This joint venture – named AREVA Newport News – is a great example of how manufacturers can work with the government in ways that help both work force development initiatives and our energy challenges in a very innovative and enterprising way. In fact, AREVA Newport News also links together national economic needs, global energy requirements and national security in a way that enhances each. First, some background.

We began exploring the opportunity to enter the commercial nuclear energy market some years ago. The statistics speak for themselves. According to Dale Klein, chairman of the Nuclear Regulatory Commission, the Department of Energy estimates the US demand for electricity will increase 50 percent in the next 30 years. Another study done this year by the Energy Information Administration gives a different but still equally impressive statistic – it says that the US demand for electricity will grow 25 percent by 2030. An AREVA study projects that by 2030 world demand for electricity will double, driven largely by emerging and developing countries.

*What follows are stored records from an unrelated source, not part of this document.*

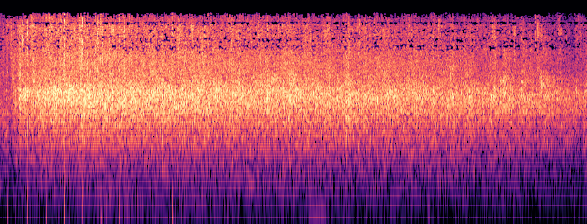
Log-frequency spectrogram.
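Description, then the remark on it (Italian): Sustained applause from a sizable audience for the Pope, steady and fairly loud throughout, a dense wash of clapping that holds for several seconds and eases only slightly toward the end. “È l'inno più bello nel mondo moderno da parte del Papa, a cui diamo un bel applauso.”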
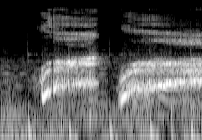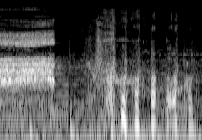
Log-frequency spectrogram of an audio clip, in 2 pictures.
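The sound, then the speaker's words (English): A man's voice imitates a dying pig's squeal: two long, loud, strained shrieking screams, followed by a series of rapid, choppy gasping grunts. “And what kind of noises? Dying pig.”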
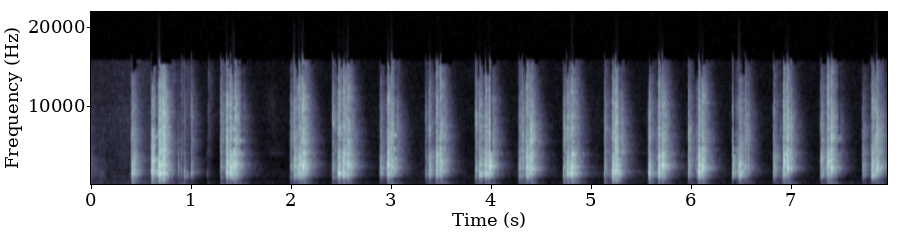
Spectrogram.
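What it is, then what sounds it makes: Plastic ice cube tray tapped. A thin metal rod with a white rounded tip taps inside the hollow cells of an empty, translucent frosted plastic ice cube tray with 15 compartments. A series of sharp, bright, clicky taps with a faint low thump comes at an uneven pace of about two per second. Each tap dies away almost instantly.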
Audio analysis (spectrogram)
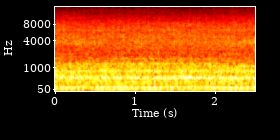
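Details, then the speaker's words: Chevrolet SSR V8 bought at auction listed with internal engine noise (owner suspects a misdiagnosis), after a rack and pinion replacement: smooth, steady idle with an even low rumble and no knocks, misses or ticks. Normal idle. "it sounds it sounds perfect make sure that it's closed it sounds absolutely perfect"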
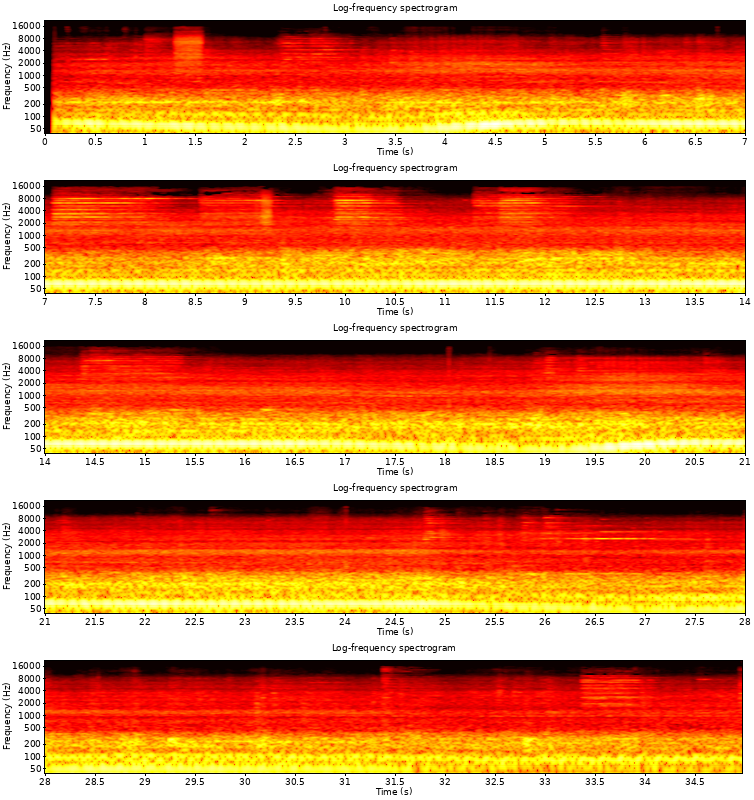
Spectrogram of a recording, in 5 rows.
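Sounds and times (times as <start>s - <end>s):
freight train rumbling past: 0.1s - 34.9s
high-pitched wheel squeals: 25.8s - 27.5s.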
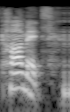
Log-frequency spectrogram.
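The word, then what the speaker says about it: qamets: It's comet. Not gamut. It's comet.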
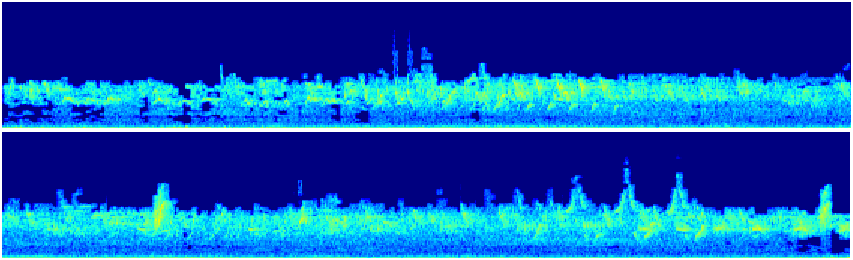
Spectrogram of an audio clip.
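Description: Many small birds chirping and calling over a steady low rumble of outdoor background noise, heard through a security camera's microphone, which cuts off the highest sounds.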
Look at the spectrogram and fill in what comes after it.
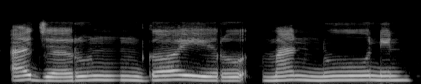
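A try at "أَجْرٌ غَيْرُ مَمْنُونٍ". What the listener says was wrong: mam. Ajrun ghairu mamnunin. Kamu Mbak sama Nun sering ketukar itu Mbak, Neng.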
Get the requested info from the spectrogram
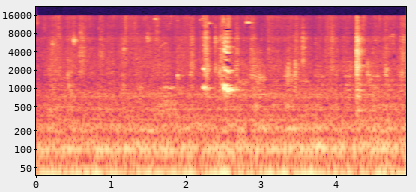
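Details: Doberman Pinscher puppies: one gives a brief, high whimpering yelp that slides downward in pitch, then a faint squeak follows; soft rustling and a low steady hum fill the background.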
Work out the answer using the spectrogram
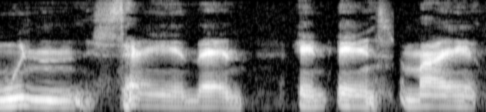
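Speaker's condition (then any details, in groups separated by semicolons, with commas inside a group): Primary lateral sclerosis; motor neuron disease, neurologist gave 2 to 5 years, later found primary lateral sclerosis, legs then arms, hands, face, voice; about 12 years since diagnosis, worsening, less mobile, swallowing expected to fail; profoundly affected, speaks with effort, hard to follow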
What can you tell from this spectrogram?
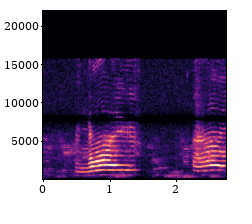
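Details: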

They also estimate that 344 new nuclear power plants will need to be built by 2030 and the total number of nuclear power plants globally will be 635. Another source, Dennis Spurgeon, Assistant Secretary of Energy for civilian nuclear programs, has stated that he anticipates 55 countries will be operating 630 reactors by 2030. So the market for nuclear power appears to be emerging.

And US attitudes-historically skeptical on the use of nuclear power – seem to be changing.

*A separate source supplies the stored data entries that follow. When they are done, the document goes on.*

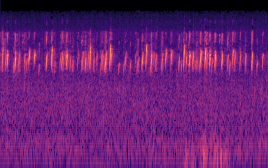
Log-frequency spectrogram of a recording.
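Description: A goldfinch sings a fast, tinkling twitter of high, bright chirps and trills, running on without pause and with no other sounds heard.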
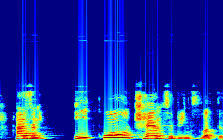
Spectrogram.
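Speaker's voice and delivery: "equal" pushed up and wide.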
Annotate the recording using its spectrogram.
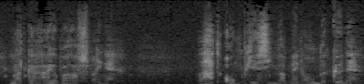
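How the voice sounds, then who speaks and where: A young actor playing an eager young nobleman on a wolf hunt, excitable and swinging from hushed to shouting, in a hissy vintage radio play. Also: fairly low pitch, a little fast, lightly acted. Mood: hushed hopeful. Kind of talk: vintage radio drama acting.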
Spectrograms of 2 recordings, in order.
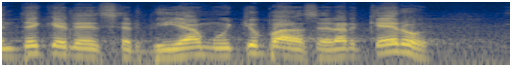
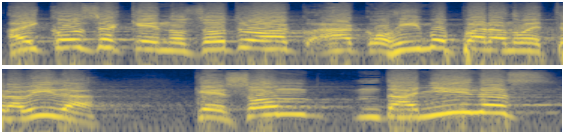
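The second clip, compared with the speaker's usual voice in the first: higher, loud preaching voice; predicación enérgica; 7 semitones higher, 6 dB louder than usual. Acted. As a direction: drive each phrase home to the congregation. Preaches at full force. (prédica a plena voz)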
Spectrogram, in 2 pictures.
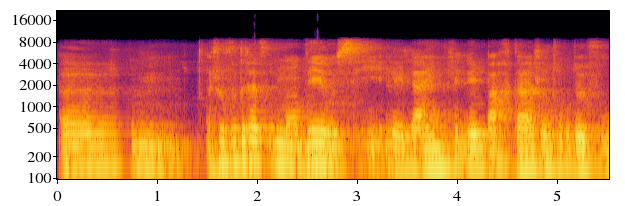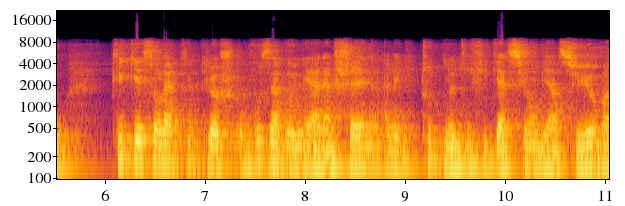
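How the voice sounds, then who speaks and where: Against noticeable background noise and audible room echo, a man talks at a fairly slow pace in a flat, monotone voice with fairly high pitch. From Belgium. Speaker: tarot reader. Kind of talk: tarot reading. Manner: hesitant, many fillers.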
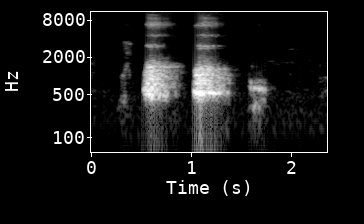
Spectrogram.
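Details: Corgis give two loud, gruff barks and a softer third as a vehicle pulls up with the owner's wife arriving home; the owner notes they sound like a much bigger dog.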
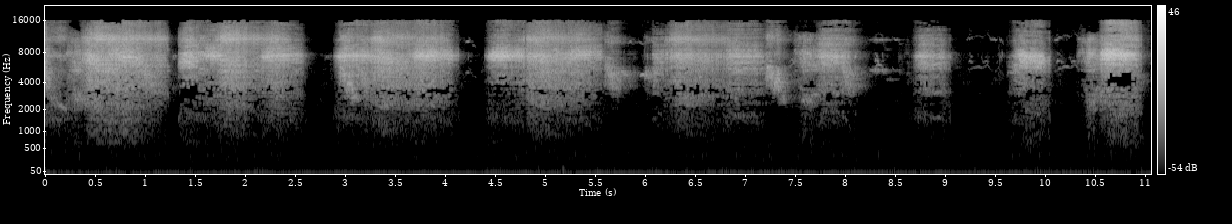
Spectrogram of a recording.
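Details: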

An April 2008 NEI survey found 59 percent of Americans surveyed think the US should “definitely” build more nuclear power plants. And 63 percent favor using nuclear power for US electricity while 33 percent oppose. All of these statistics and research and much more due diligence led us to this deal with AREVA. It was a well-thought out, well-researched effort.

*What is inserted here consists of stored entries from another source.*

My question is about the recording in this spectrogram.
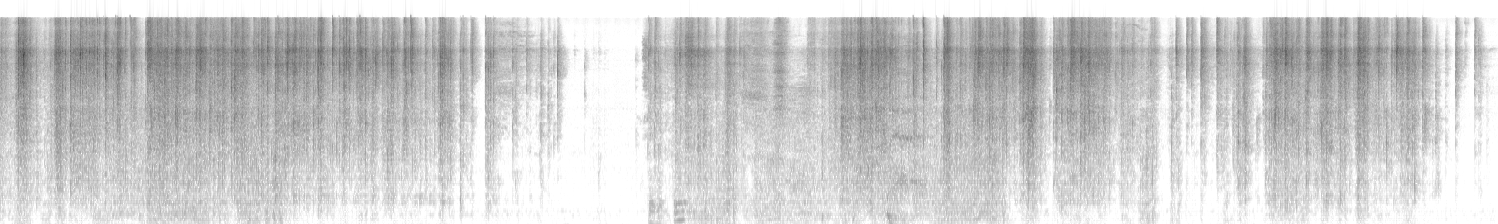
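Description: Plastic packaging crinkling and rustling off camera, in two long spells with a short pause about eight and a half seconds in.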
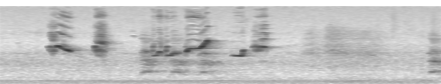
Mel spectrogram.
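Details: Common blackbird perched atop a plum tree sings a string of mellow, slurred whistles, some rising, some falling, then trails off into near silence with a final faint note.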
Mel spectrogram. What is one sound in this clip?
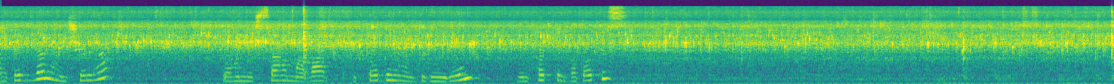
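Food sizzles steadily in a hot frying pan.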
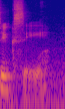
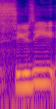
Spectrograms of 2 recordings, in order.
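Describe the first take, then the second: First: The name is said with a ks sound. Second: The name is said with no k sound. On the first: The speaker calls it right. "I think it's pronounced Suxi" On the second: The speaker calls it wrong. "I think I said Susie in the previous episode"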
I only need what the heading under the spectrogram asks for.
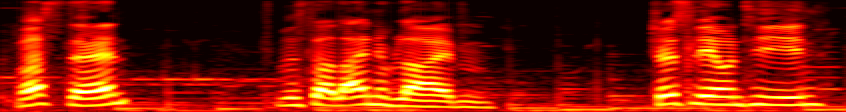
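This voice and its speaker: A young man vlogging from a boat on cold water, loud and exclaiming to his viewers, freezing and shivering. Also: sits high, takes it slowly, soft background music. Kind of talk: excited outdoor challenge vlog.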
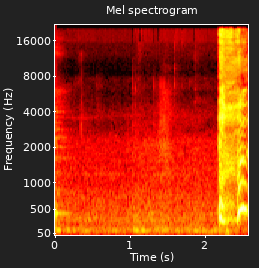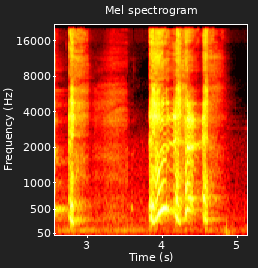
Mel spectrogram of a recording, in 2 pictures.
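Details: Acted cough performed for a cough syrup audition.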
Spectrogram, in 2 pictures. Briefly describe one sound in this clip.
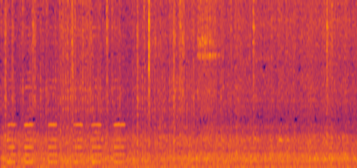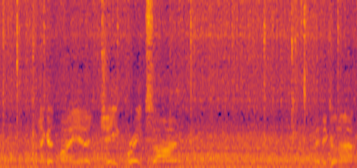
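Tyres roll on a road with a low, steady rumble.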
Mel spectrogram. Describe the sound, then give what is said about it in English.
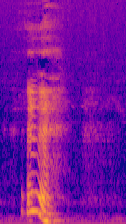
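A single voiced yawn rises into an open, breathy vocal sound that slides downward in pitch over about half a second, then fades into quiet. “And yawning.”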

My experience is that shipyards can get themselves into trouble by reaching too far for new business. What has proven to work, though, is when shipbuilders can find niche markets – markets where they have skills that are unique. The partnership with AREVA is such a market. It capitalizes on what we do at Northrop Grumman Shipbuilding in Newport News. We do the hard stuff right. We build large, complex machinery and we have a nuclear shipbuilding culture. AREVA is a global leader in electricity transmission and distribution. They need a supplier to manufacture these heavy components for their reactors. We have those capabilities, a location on the James River well-suited for barging components, and most importantly, a highly-skilled workforce. Once the AREVA Newport News facility is complete, we will have the capacity to manufacture heavy components for nuclear reactors for the commercial market. Our involvement builds upon Northrop Grumman’s commitment to national security by supporting the nuclear energy resurgence, fueling domestic economic growth, and meeting the demand for American energy independence.

This venture, with the Commonwealth of Virginia’s participation – that came in the form of financial support from Governor Kaine’s opportunity fund, a grant from the Virginia Investment Partnership program, and tax incentives – also means that we continue an important and critical investment in the manufacturing workforce in Virginia – a goal I believe everyone here today shares.

It’s also a strong demonstration of Virginia investing in the businesses that are investing in work force development themselves. In summary, I’ve laid out some of the very real challenges we’re facing at Northrop Grumman Shipbuilding – challenges I feel certain are not ours alone and that many of you share. Yet I’m hopeful that I’ve also shown you that the solutions lie in working together – business with business and industry with government. Cooperative partnerships – arrangements that are mutually beneficial – are the ones that have the greatest chances of succeeding.

That doesn’t mean that they are easy – in fact, they are sometimes much harder to do. It just means that they end up being worth it. I’m confident that AREVA Newport News will be worth it.